About this exercise — When the word "spectrogram" shows up in a line of the records below, copy that line.

Provided information section start

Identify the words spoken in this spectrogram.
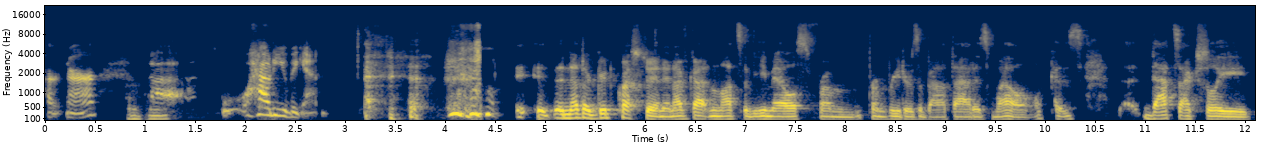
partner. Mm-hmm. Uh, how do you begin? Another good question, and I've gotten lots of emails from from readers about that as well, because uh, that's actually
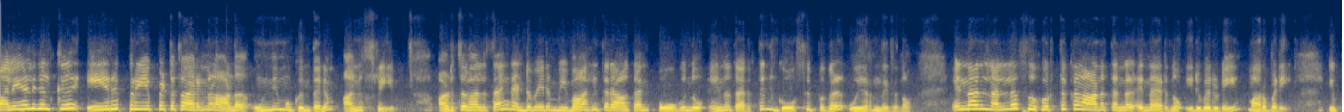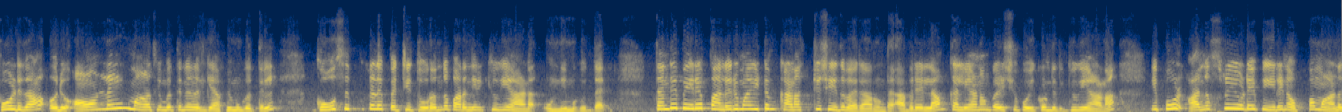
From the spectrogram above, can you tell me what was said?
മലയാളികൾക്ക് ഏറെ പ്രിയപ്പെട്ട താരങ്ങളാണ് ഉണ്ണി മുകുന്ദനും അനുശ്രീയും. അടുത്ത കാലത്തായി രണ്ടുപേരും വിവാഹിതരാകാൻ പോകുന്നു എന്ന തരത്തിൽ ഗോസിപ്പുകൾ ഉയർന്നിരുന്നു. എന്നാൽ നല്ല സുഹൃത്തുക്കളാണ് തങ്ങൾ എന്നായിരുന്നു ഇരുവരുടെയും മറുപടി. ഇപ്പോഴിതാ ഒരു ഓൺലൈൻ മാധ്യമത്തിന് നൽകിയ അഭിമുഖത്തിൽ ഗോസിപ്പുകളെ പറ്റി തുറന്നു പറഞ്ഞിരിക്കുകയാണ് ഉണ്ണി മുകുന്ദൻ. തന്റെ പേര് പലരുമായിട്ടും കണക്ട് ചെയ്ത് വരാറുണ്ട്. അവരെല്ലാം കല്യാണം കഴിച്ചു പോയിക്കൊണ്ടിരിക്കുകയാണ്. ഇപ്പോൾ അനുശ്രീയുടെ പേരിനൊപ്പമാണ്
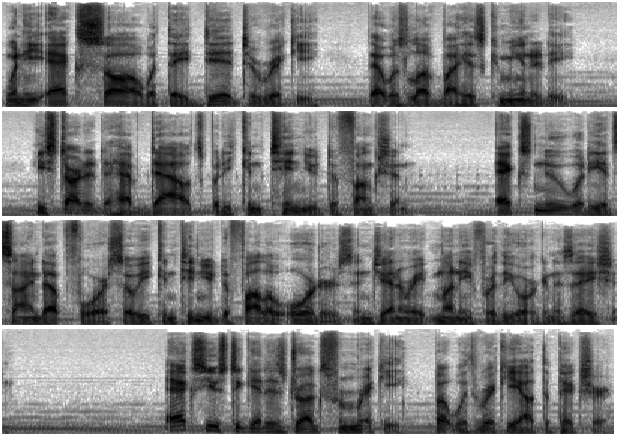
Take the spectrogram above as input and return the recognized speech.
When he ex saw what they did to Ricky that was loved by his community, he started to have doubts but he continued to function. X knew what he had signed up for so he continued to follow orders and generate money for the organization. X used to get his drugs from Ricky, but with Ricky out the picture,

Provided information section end

Written reply —
Identify the words spoken in this spectrogram.
From the spectrogram above, can you tell me what was said?
Take the spectrogram above as input and return the recognized speech.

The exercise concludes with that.